Task instructions:
Every entry should be duplicated verbatim, and no picture may appear in the copy.

Stored data:
========

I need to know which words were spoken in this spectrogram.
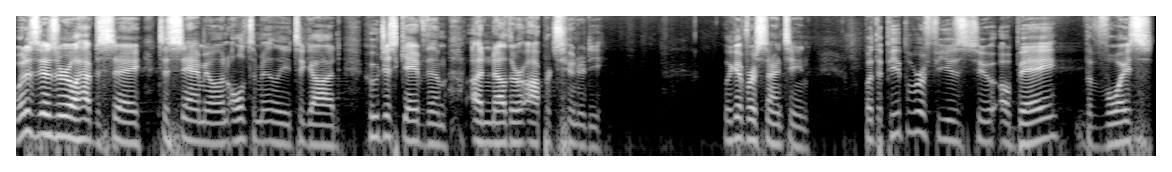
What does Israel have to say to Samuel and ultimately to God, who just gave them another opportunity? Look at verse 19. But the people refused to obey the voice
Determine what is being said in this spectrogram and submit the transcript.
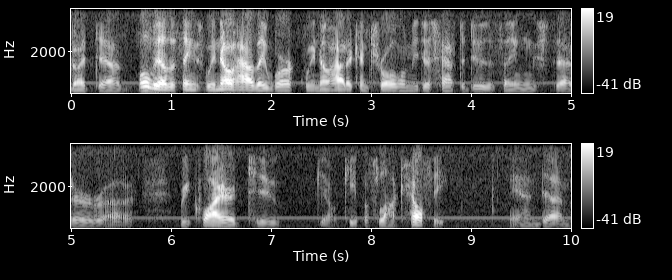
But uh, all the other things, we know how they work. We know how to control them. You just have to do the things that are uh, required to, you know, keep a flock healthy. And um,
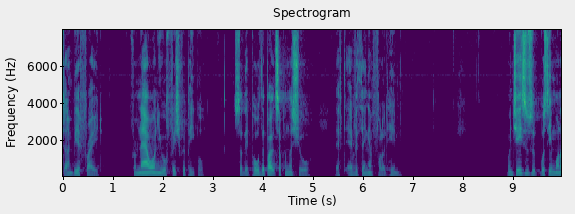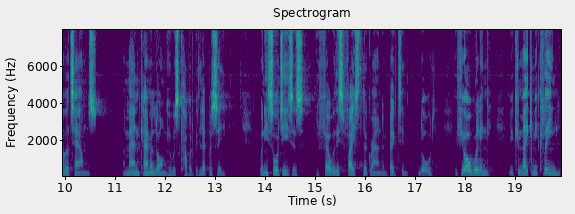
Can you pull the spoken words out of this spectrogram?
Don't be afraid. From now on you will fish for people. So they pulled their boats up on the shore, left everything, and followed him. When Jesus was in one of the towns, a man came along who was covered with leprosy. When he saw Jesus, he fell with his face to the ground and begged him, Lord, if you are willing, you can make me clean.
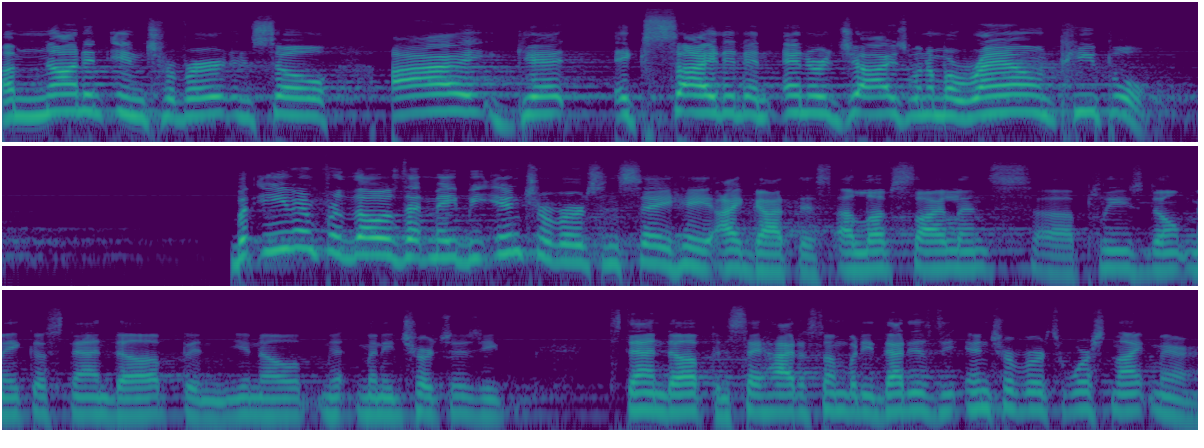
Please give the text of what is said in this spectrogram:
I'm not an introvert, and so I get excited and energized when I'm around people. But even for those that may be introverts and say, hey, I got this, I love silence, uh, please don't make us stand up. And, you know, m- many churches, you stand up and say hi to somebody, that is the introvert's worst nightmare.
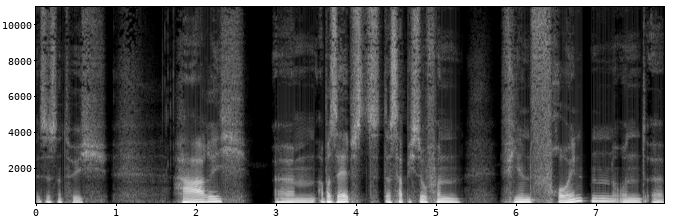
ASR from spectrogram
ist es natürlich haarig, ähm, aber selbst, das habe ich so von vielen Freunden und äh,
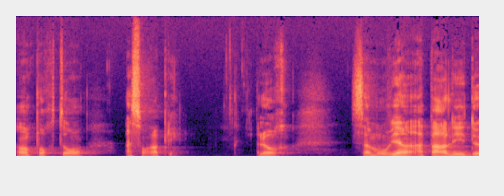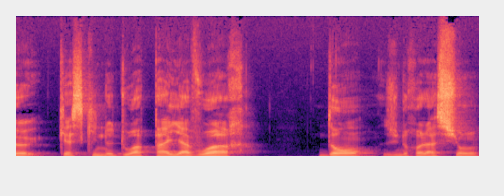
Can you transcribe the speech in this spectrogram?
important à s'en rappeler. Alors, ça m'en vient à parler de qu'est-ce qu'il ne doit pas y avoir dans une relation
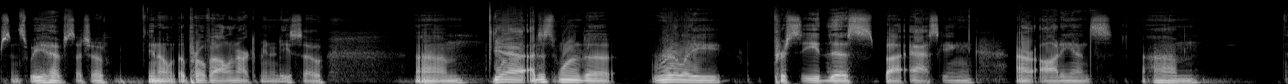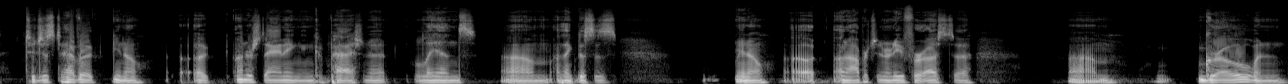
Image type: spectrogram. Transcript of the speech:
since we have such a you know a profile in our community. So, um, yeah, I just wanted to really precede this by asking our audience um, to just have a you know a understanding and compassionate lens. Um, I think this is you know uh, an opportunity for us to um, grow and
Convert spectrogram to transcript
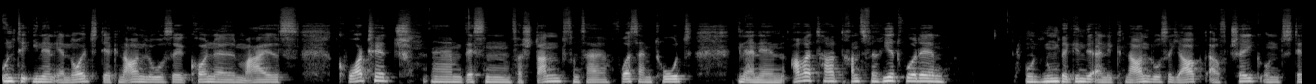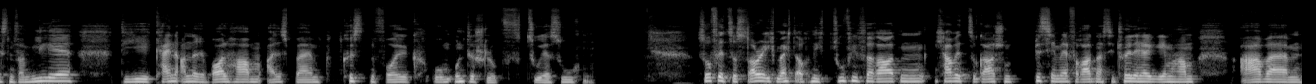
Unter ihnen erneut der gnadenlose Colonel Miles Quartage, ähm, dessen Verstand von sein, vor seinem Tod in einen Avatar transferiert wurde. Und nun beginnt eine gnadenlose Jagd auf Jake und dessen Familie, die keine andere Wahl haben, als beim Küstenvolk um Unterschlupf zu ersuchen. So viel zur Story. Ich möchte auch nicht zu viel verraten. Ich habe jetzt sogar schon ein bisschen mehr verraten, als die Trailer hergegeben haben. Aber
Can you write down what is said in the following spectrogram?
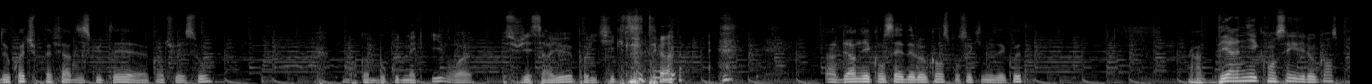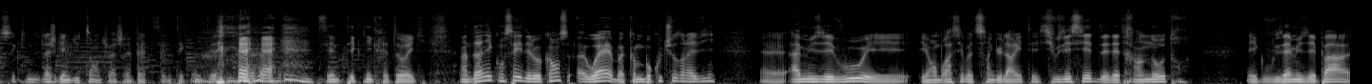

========

Your response:
I need to know which words were spoken in this spectrogram.
What does Israel have to say to Samuel and ultimately to God, who just gave them another opportunity? Look at verse 19. But the people refused to obey the voice
Determine what is being said in this spectrogram and submit the transcript.
But uh, all the other things, we know how they work. We know how to control them. You just have to do the things that are uh, required to, you know, keep a flock healthy. And um,
Can you pull the spoken words out of this spectrogram?
Don't be afraid. From now on you will fish for people. So they pulled their boats up on the shore, left everything, and followed him. When Jesus was in one of the towns, a man came along who was covered with leprosy. When he saw Jesus, he fell with his face to the ground and begged him, Lord, if you are willing, you can make me clean.
Please give the text of what is said in this spectrogram:
I'm not an introvert, and so I get excited and energized when I'm around people. But even for those that may be introverts and say, hey, I got this, I love silence, uh, please don't make us stand up. And, you know, m- many churches, you stand up and say hi to somebody, that is the introvert's worst nightmare.
ASR from spectrogram
ist es natürlich haarig, ähm, aber selbst, das habe ich so von vielen Freunden und äh,
Can you transcribe the speech in this spectrogram?
important à s'en rappeler. Alors, ça m'en vient à parler de qu'est-ce qu'il ne doit pas y avoir dans une relation
Image type: spectrogram. Transcript of the speech:
since we have such a you know a profile in our community. So, um, yeah, I just wanted to really precede this by asking our audience um, to just have a you know a understanding and compassionate lens. Um, I think this is you know uh, an opportunity for us to um, grow and
Convert spectrogram to transcript
Unter ihnen erneut der gnadenlose Colonel Miles Quartage, ähm, dessen Verstand von sein, vor seinem Tod in einen Avatar transferiert wurde. Und nun beginnt eine gnadenlose Jagd auf Jake und dessen Familie, die keine andere Wahl haben, als beim Küstenvolk um Unterschlupf zu ersuchen. So viel zur Story. Ich möchte auch nicht zu viel verraten. Ich habe jetzt sogar schon ein bisschen mehr verraten, als die Trailer hergegeben haben. Aber
Can you write down what is said in the following spectrogram?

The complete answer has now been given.